Indian-American US Congressman Ro Khanna on Friday advocated for NATO equivalent status for India in bilateral defence ties.
Such a status will take "the US-India relationship to the next level", Mr Khanna told PTI after a meeting with a top Pentagon official that was focused on strengthening India-US defense relationship among other issues.
"I am working with Elliot Engel, Chair of the (House) Foreign Relations Committee, to give India the equivalent of NATO status in our defence relationship. I have introduced a bill in the House Armed Services committee and am working to build a coalition to get it passed," Mr Khanna said.
During his meeting with Randy Schriver, Assistant Secretary of Defence for Indo-Pacific Security Affairs, Mr Khanna had an "in depth conversation" about the strategic importance of the US-India relationship.
The two discussed how to strengthen the economic and defence ties in promoting democracy.
"We also discussed the need for Pakistan to use their leverage over the Taliban to prevent them from harbouring terrorists as we push for a responsible withdrawal of US troops in Afghanistan," Mr Khanna said.
The two-term young Congressman from Silicon Valley over the past few years have become one of the go to people on foreign policy in the Congress.

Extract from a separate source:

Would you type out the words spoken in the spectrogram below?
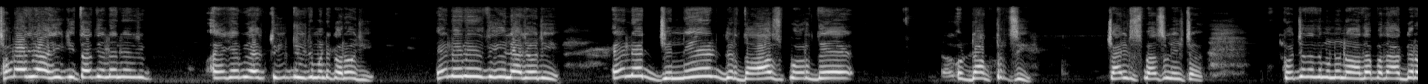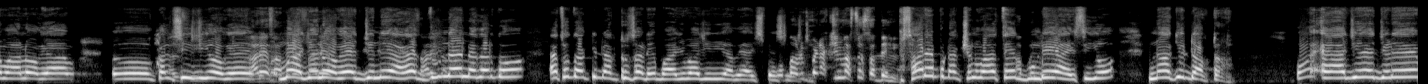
ਥੋੜਾ ਜਿਹਾ ਅਸੀਂ ਕੀਤਾ ਤੇ ਇਹਨਾਂ ਨੇ ਇਹ ਕਿ ਵੀ ਤੁਸੀਂ ਟ੍ਰੀਟਮੈਂਟ ਕਰੋ ਜੀ। ਇਹ ਨਹੀਂ ਨਹੀਂ ਤੁਸੀਂ ਲੈ ਜਾਓ ਜੀ। ਇਹਨੇ ਜਿੰਨੇ ਗੁਰਦਾਸਪੁਰ ਦੇ ਡਾਕਟਰ ਸੀ ਚਾਈਲਡ ਸਪੈਸ਼ਲਿਸਟ ਕੁਝ ਦਾ ਮੈਨੂੰ ਨਾਂ ਦਾ ਪਤਾ ਅਗਰਵਾਲ ਹੋ ਗਿਆ ਕਲਸੀ ਜੀ ਹੋ ਗਏ ਮਹਾਜਨ ਹੋ ਗਏ ਜਿੰਨੇ ਹੈ ਦੀਨਾ ਨਗਰ ਤੋਂ ਇੱਥੋਂ ਤੱਕ ਕਿ ਡਾਕਟਰ ਸਾਡੇ ਬਾਜਵਾ ਜੀ ਵੀ ਆਵੇ ਸਪੈਸ਼ਲਿਸਟ ਪ੍ਰੋਡਕਸ਼ਨ ਵਾਸਤੇ ਸੱਦੇ ਸੀ। ਸਾਰੇ ਪ੍ਰੋਟੈਕਸ਼ਨ ਵਾਸਤੇ ਗੁੰਡੇ ਆਏ ਸੀ ਉਹ ਨਾ ਕਿ ਡਾਕਟਰ ਉਹ ਐਜ ਜਿਹੜੇ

His work on stopping the wars on Yemen and Iran have garnered the attention of the nation. With frequent appearance on mainstream television media, Mr Khanna is seen by many on the Hill and the Administration as one of the key players in strengthening the US relationship with India.
"I believe the US India relationship is critical to the 21st century in helping stand up for innovation, entrepreneurship, and democracy and should be based on progressive values of respect, pluralism, and strong liberal institutions," he said.
Mr Khanna is one of the 11 sponsors of a bill condemning the Pulwama terror attack carried out by Pakistan-based Jaish-e-Mohammed in Jammu and Kashmir in February that killed 40 CRPF personnel.
He is also working with Congressman John Lewis to set up a Gandhi King scholarship exchange programme for Gandhi's 150th birthday.
In recent weeks, a group of Indian-Americans have been upset with him joining the Congressional Caucus on Pakistan.
A group of as many as 230 Indian American organizations this week in a letter urged him to withdraw from the Pakistani Congressional Caucus.
"Gandhi Ji believed in satyagraha, a belief that the truth will ultimately prevail," Mr Khanna said in the context of the sentiments against him among a section of Indian-Americans.
"I am confident my record and work will speak for itself. I have worked very hard to strengthen the economic and defense relationship with the US and India and have established great credibility on foreign policy. I will continue to work to strengthen this relationship grounded on the ideals of the American founders and Mahatma Gandhi --ideals of inclusion and respect for every human being," he said.